4 Easy Ways to Add Charity into Your Financial Plan
When it comes to growing—and managing—wealth, women are firmly in the driver’s seat. Women control $14 trillion of personal wealth in the U.S., according to London-based financial services and consulting firm EY. In a 2016 BlackRock Global Investor Pulse Survey, 28% of women said growing wealth was a top financial priority.
But what about giving some of that wealth away? You may feel motivated to do good, especially around the holidays, but creating a plan for charitable giving isn’t always so simple.
If philanthropy is one of your goals, these tips can help you shape a giving strategy that you can feel good about.
1. Identify what matters most
The first step in crafting your plan is deciding which causes are nearest and dearest to your heart. Are you interested in social issues, human rights, issues that affect women and girls, education, environmental conservation, health care, the arts or animal rights?
Think about where you want to focus your giving efforts. Once you’ve narrowed the field, you can begin researching which charities or nonprofits could benefit most from your support.
2. Evaluate your giving style
Aside from thinking about the causes you want to give to, consider how you like to give. Writing a check to a charity or nonprofit or sponsoring someone for a charitable fundraising event are more traditional ways to give, but there are other ways to show your support.
For example, your employer may offer a workplace giving program, with a matching contribution for every dollar you donate. Crowdfunding platforms like Chuffed.org and Causes.com allow you to connect with causes and pool your donations with people who care about the same issues that matter to you.
Next, think about what motivates you to give. Are you moved by your heart or your head when giving to charity? Do you seek advice from others on which causes to support, or do you trust your gut? Are you more likely to give according to plan, or make decisions on the spur of the moment? Answering these questions can help you fine-tune your giving strategy so your donations have the most impact.
3. Set your budget
Knowing where you want your money to go is one part of the equation. Figuring out how much to give is the other.
The ideal amount depends on your financial situation. If you’re in your 30s and married with young children, for example, your household expenses may be higher, leaving you less disposable income to commit to giving.
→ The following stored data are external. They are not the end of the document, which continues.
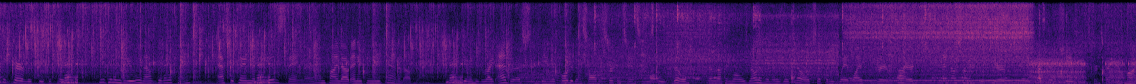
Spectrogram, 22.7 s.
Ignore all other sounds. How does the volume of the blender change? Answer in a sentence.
The volume of the blender goes up.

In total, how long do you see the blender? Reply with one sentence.
The blender can be heard for 12 seconds in total.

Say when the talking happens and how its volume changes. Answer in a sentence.
The talking can be heard from 0.0 to 22.6 s, at a steady volume.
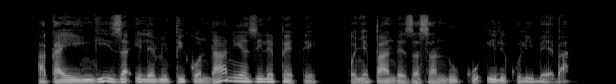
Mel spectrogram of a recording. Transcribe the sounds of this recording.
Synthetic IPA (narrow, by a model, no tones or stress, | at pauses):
a̰kaiːŋɡizaʔilɛmipikɔndanijazilɛpɛtɛ | kwɛɲɛpandɛzasandukuʔilikulḭɓɛ̰ɓa̰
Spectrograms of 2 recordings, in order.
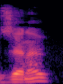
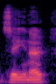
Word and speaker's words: Xeno: As it says, I'm looking at Xeno or Zeno. I always pronounce it Xeno from A&F Software in 1986, which is like one of the sort of future sports sort of titles.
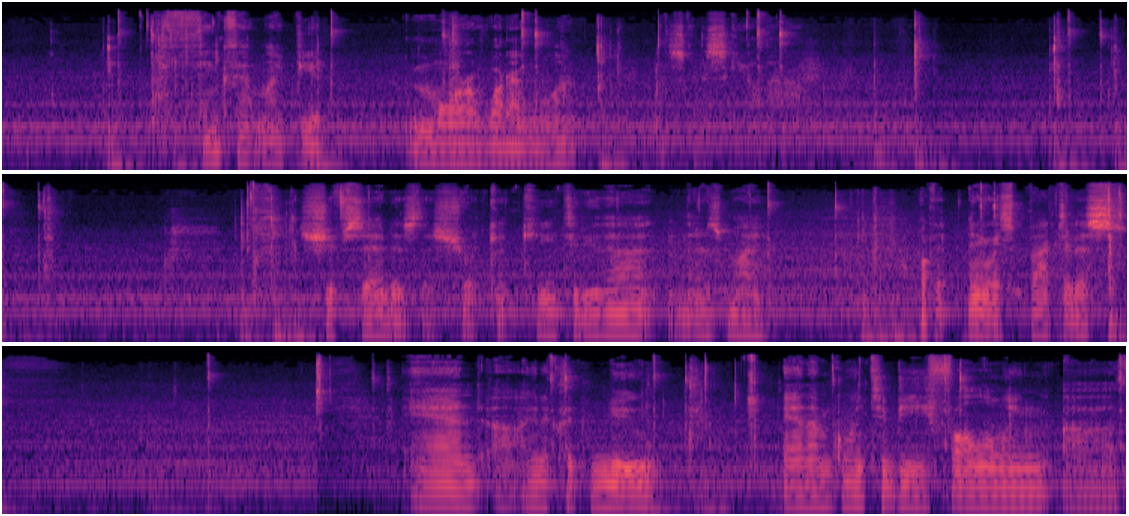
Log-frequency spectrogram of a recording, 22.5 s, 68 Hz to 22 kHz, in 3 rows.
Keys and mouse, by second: 3.5-4.6 drag, 4.0 s, 6.1 a, 9.6 shift+z, 11.7 middle click, 13.4 shift+z, 14.0 right click, 14.8 KP_0, 17.0 middle click, 18.7 click.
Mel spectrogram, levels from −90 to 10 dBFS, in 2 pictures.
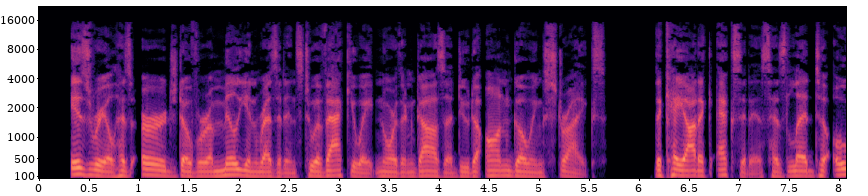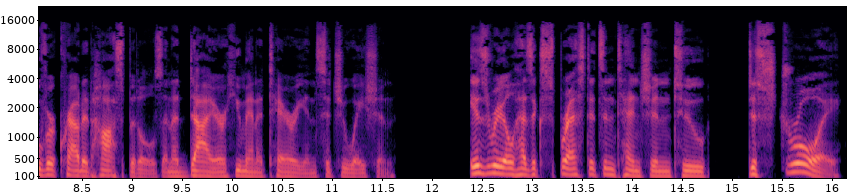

By the time you reach your 50s or 60s, however, your expenses may be lower, putting you in a position to donate more.
Once you’ve decided on a dollar amount, think about how often you want to make those donations. Do you prefer to give larger lump sums once or twice a year, or would you rather spread donations out monthly? Whatever your preference, the key is to set up a comfortable plan.
4. Snag a tax break
Part of managing wealth effectively involves keeping an eye on your tax liability. If charitable giving is on your agenda, you can get something in return by taking advantage of a tax deduction for your donations.
As of 2017, the IRS allows you to deduct donations to qualified charities worth up to 50% of your adjusted gross income (AGI) for the year. Donations to certain private foundations, veteran’s organizations, fraternal societies and cemetery organizations are capped at 30% of your AGI.
If you’re in a high tax bracket because of your income and you’ve made substantial donations to charity, your ability to deduct them could be extremely valuable. Remember, however, that your donation must be made to a qualified charity and you must itemize on Schedule A to claim the deduction. And you’ll need a written record showing which organizations you donated to, the amount and the date.
Creating a plan for giving doesn’t have to be difficult. The key is to figure out what works best for you, and how you can integrate it with your overall financial plan. If you’re having trouble getting started, consider talking with a financial professional to chart out your next steps.
This post was originally published on www.myworthfinance.com.
For educational purposes only. Penn Mutual and its affiliates do not provide tax or legal advice. This information is based upon our understanding of current laws, which is subject to change. Please talk to a financial professional regarding your specific situation.